Produce word for word the lines of the data below running from the one that has "Spectrogram transcript" to the one that has "This spectrogram shows", inclusive, and no others.
====== SUPPLIED INFORMATION
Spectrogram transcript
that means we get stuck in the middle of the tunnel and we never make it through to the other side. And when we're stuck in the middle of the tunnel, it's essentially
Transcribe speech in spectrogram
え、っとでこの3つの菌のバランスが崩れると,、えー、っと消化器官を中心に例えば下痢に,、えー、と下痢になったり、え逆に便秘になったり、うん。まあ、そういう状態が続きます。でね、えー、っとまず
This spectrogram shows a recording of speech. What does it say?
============
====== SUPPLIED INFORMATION
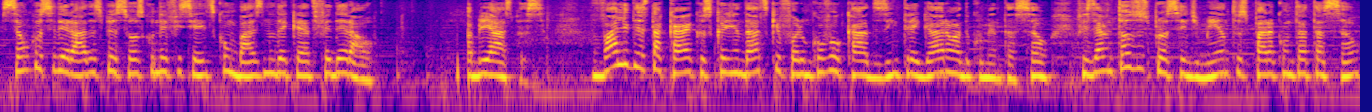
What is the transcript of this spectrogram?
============
EXERCISE RESULT:
Spectrogram transcript
that means we get stuck in the middle of the tunnel and we never make it through to the other side. And when we're stuck in the middle of the tunnel, it's essentially
Transcribe speech in spectrogram
え、っとでこの3つの菌のバランスが崩れると,、えー、っと消化器官を中心に例えば下痢に,、えー、と下痢になったり、え逆に便秘になったり、うん。まあ、そういう状態が続きます。でね、えー、っとまず
This spectrogram shows a recording of speech. What does it say?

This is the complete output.